In the village of Shuanghe, Yunnan, China, the curved gable roof topping the Pinch, a public library and community center, is a hybrid of forms and functions. The wood surface acts as a pedestrian ramp, playground, and seating for people-watching in the neighboring plaza below. It is also a symbol of the rural village’s rise over adversity.
In September 2012, a series of earthquakes struck the southwestern China province, killing more than 80 people and destroying thousands of buildings, including the school and nearly every residence in Shuanghe. As part of its recovery efforts, the government developed a plaza in the heart of the village. Olivier Ottevaere and John Lin, who are respectively an assistant and an associate professor of architecture at the University of Hong Kong (HKU), secured a grant from HKU to design and construct the 80-square-meter (861-square-foot) Pinch.
Located approximately 13 feet below than the village’s primary elevation, the plaza has a concrete retaining wall that Ottevaere and Lin repurpose as a bearing wall for the Pinch. The wall also lets the Pinch’s 123-square-meter (1,324-square-foot) roof become an accessible pedestrian bridge. The surface’s “gentle slope allows people to descend down into the plaza,” Ottevaere says.
The building’s roof, which echoes the shape of the nearby mountains, and three exterior walls are framed in timber as a nod to the traditional houses that once dotted the landscape, before the earthquakes. “We thought, ‘Instead of abandoning this material … why don’t we prove that we can use timber in a modern way?’ ” Ottevaere says.
The team specified birch that had been pressure-treated to resist the elements, fungus, and insect infestations. Trucks transported the wood approximately 250 miles north from Kunming Dianmuju Shangmao Co., a timber mill in Kunming, Yunnan’s capital, to the project site.
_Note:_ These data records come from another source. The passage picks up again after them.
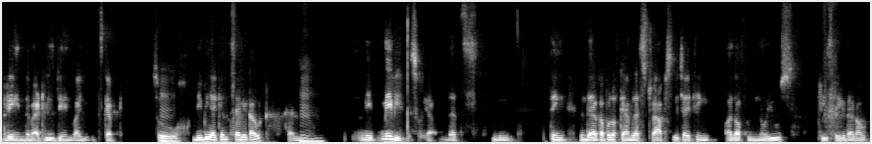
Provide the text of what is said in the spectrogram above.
drained. The battery is drained while it's kept. So Hmm. maybe I can sell it out, and Hmm. may- maybe. So yeah, that's the thing. Then there are a couple of camera straps which I think are of no use. Please take that out.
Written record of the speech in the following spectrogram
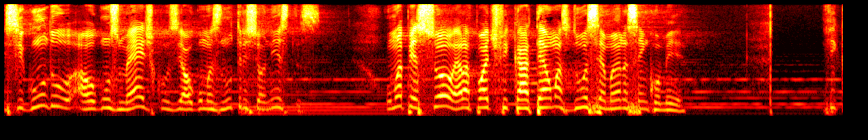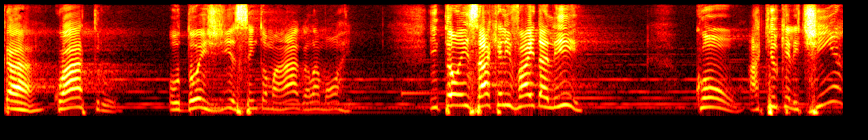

Local construction crews hand drew the shapes of the Pinch’s 17 roof trusses on the plaza’s concrete floor. These templates were used to construct the trusses from 4.3-inches-wide-by-1.3-inches-thick boards, which are connected with 1-centimeter-diameter, stainless steel bolts. The trusses range in size from 4.9 feet wide by 9.8 feet tall to 19.6 feet square, and are spaced approximately 3 feet apart.
After assembling the trusses on the ground, the crews raised them upright by hand. One end of each truss bears on the concrete retaining wall, while the other rests on one of 17 timber columns. Steel brackets connect the trusses to the retaining wall and the columns, which anchor into the building’s concrete foundation.
Once the trusses were in place, crews nailed 64 3.3-foot-by-6.6-foot aluminum sheets over the trusses and injected silicone sealant in the lap seams. They then screwed 16.4-foot-long, 4.3-inch-by-1.3-inch wood decking, spaced 0.80 inch on center, over the aluminum panels. A 3.6-foot-tall railing traces the plaza-facing roof edge. The railing’s posts align with the columns below, while the rails match the roof decking.
The designers used the modeling software Rhinoceros and physical mock-ups to determine the roof’s three-dimensional geometry, which is created using the straight decking members. The modeling helped assess how much the roof decking could torque between trusses, Ottevaere says. The boards “are buckling in two directions: length and the width,” he says.
Twenty bands of 39-inch-wide polycarbonate corrugated sheets hang from the library’s exterior wood framing. Several sheets act as operable doors and open to the plaza.
Inside the building, the exposed wood structural system serves another essential purpose. Wood bookshelves hang from 13 of the 17 roof trusses, with space around them for circulation. Each bay contains three shelves, approximately 35 inches long and 8 inches deep, that hold approximately 200 books, for a total capacity of 2,400 books.
Fundraising for the project began in September 2012. The project was completed in April 2014 at a cost of 130,000 renminbi (approximately $20,000). Ottevaere says that the Shuanghe community and the children immediately embraced the Pinch. “Once they moved all of their books in, it was theirs,” he says. “[It’s] a monument to the earthquake and the rebuilding effort.”